Joints are remarkable structures that allow fluid movement and support our daily activities. However, they are not immune to wear and tear, injuries, and degenerative conditions. When the protective cartilage within our joints becomes damaged or deteriorates due to factors such as osteoarthritis, sports injuries, or age-related wear that causes knee pain, cartilage restoration becomes a critical need. 

So, let’s explore some of the cartilage restoration methods that changed the field of orthopaedics, allowing patients to regain mobility and function while reducing the need for more invasive interventions like joint replacement. 

1. Microfracture – Stimulating Cartilage Growth from Within

Microfracture is a minimally invasive surgical technique performed by a knee surgeon that stimulates the growth of new cartilage in areas where it has been damaged. It’s particularly effective for treating small to medium-sized cartilage defects in the knee joint, making it a popular choice for athletes and active individuals. The procedure involves creating small holes in the bone beneath the damaged cartilage using a specialised tool. This process, called “microfracturing,” encourages the release of bone marrow stem cells into the damaged area which then develops into fibrocartilage, acting as a cushion and providing some relief from joint pain and stiffness.

While microfracture is a promising option for cartilage restoration, it’s important to note that fibrocartilage isn’t as durable or resilient as the original hyaline cartilage. Patients who undergo microfracture may require periodic follow-up procedures or additional treatments to maintain their joint health.

2. Autologous Chondrocyte Implantation (ACI) – Cultivating New Cartilage

Autologous Chondrocyte Implantation (ACI) is an intricate procedure that offers a more permanent solution for cartilage repair. It is particularly beneficial for patients with larger cartilage defects or those whose microfracture procedure has been unsuccessful. The treatment begins with the extraction of healthy cartilage cells (chondrocytes) from a non-weight-bearing area of the patient’s own joint. These chondrocytes are then cultured and multiplied in a laboratory setting to create a sufficient number of cells for implantation. Once an adequate quantity is obtained, the cultured chondrocytes are surgically implanted into the damaged area, facilitating the growth of new cartilage.

The key advantage of ACI is the production of hyaline-like cartilage, which closely resembles the natural cartilage found in our joints. This type of cartilage is more durable and offers superior shock-absorbing properties compared to fibrocartilage, making it an excellent choice for long-term joint preservation.

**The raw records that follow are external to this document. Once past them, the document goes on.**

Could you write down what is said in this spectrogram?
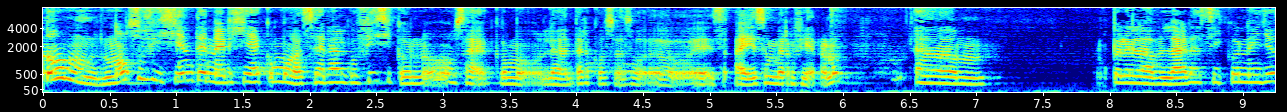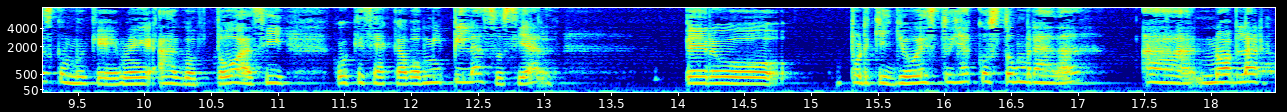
no, no suficiente energía como hacer algo físico, ¿no? O sea, como levantar cosas, a eso me refiero, ¿no? pero el hablar así con ellos como que me agotó así, como que se acabó mi pila social. Pero porque yo estoy acostumbrada a no hablar,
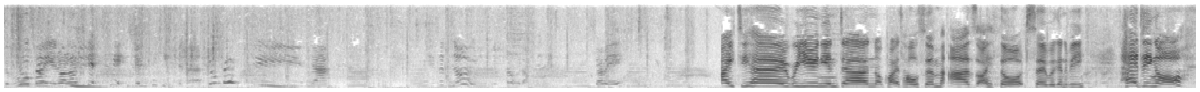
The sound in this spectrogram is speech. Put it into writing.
the rules are you're not allowed to get kicked. Don't kick each other. You're besties. Yeah. She said no. She just shouted at me. Jammy. Righty ho, reunion done. Not quite as wholesome as I thought. So we're going to be heading off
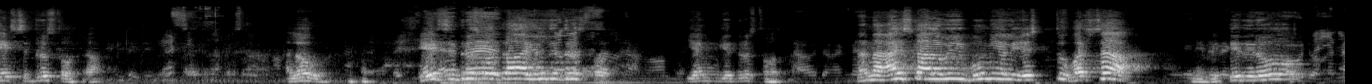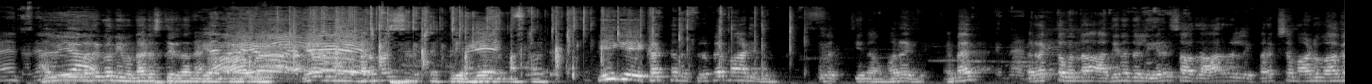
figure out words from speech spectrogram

3. Osteochondral Autograft Transplantation (OAT) – Restoring Joint Surfaces

Osteochondral Autograft Transplantation (OAT), commonly employed in knee surgery, is a surgical technique meticulously designed to restore both the cartilage and underlying bone within a damaged joint. This method proves particularly effective for patients grappling with small to medium-sized defects in weight-bearing areas of the joint, with a primary focus on knee-related issues. During an OAT procedure, healthy cartilage and bone are harvested from a patient’s own joint that doesn’t bear weight. This graft is then transplanted into the damaged joint, precisely fitting the contours of the defect. OAT is a solution to consider because it not only restores the joint’s surface but also maintains the natural bone-cartilage interface.

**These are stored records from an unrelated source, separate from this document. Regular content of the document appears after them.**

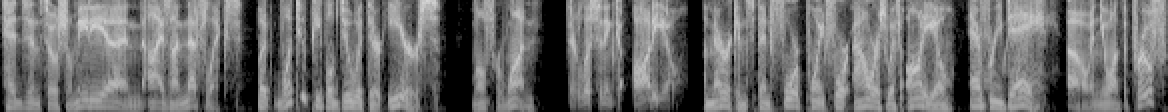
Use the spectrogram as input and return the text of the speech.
Heads in social media and eyes on Netflix. But what do people do with their ears? Well, for one, they're listening to audio. Americans spend 4.4 hours with audio every day. Oh, and you want the proof?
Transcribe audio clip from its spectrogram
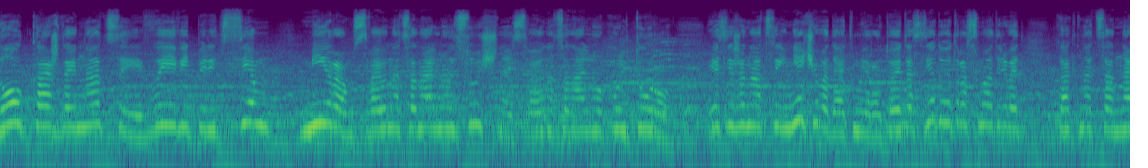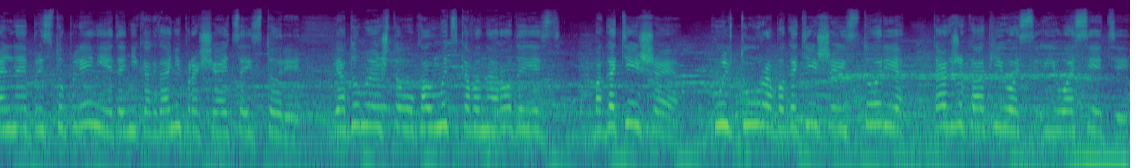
Долг каждой нации выявить перед всем миром свою национальную сущность, свою национальную культуру. Если же нации нечего дать миру, то это следует рассматривать как национальное преступление. Это никогда не прощается историей. Я думаю, что у калмыцкого народа есть богатейшая культура, богатейшая история, так же, как и у Осетии.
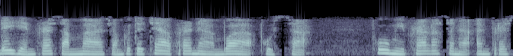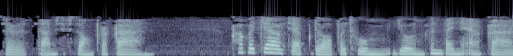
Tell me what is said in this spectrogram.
ได้เห็นพระสัมมาสัมพุทธเจ้าพระนามว่าผุสะผู้มีพระลักษณะอันประเสริฐสามสิบสองประการ ข้าพเจ้าจับดอกประทุมโยนขึ้นไปในอากาศ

4. Matrix-Associated Chondrocyte Implantation (MACI) – Enhanced Cartilage Regeneration

Matrix-Associated Chondrocyte Implantation (MACI) is a relatively newer technique that combines the benefits of ACI with the support of a matrix or scaffold. This approach enhances the ability of chondrocytes to regenerate cartilage effectively. In a MACI procedure, cultured chondrocytes are embedded within a three-dimensional scaffold or matrix, designed to mimic the structure of healthy cartilage. This construct is then implanted into the damaged joint, filling the defect and providing structural support for the regenerating cartilage. The matrix gradually breaks down as the chondrocytes mature, leaving behind a newly formed, hyaline-like cartilage.

MACI offers a more controlled and predictable method for cartilage restoration, making it an attractive option for patients seeking lasting joint preservation.

These cartilage restoration techniques represent significant advancements in the world of orthopaedics, offering individuals a chance to regain their quality of life despite joint issues. So, if you are experiencing joint pain or are suffering from cartilage damage, consult with our qualified knee specialists who will guide you towards the most suitable treatment path. At Advanced Orthopedics and Sports Centre, we specialise in comprehensive orthopaedic care, including cartilage restoration techniques.

Don’t let joint issues hold you back from the activities you love. Contact us today to know more!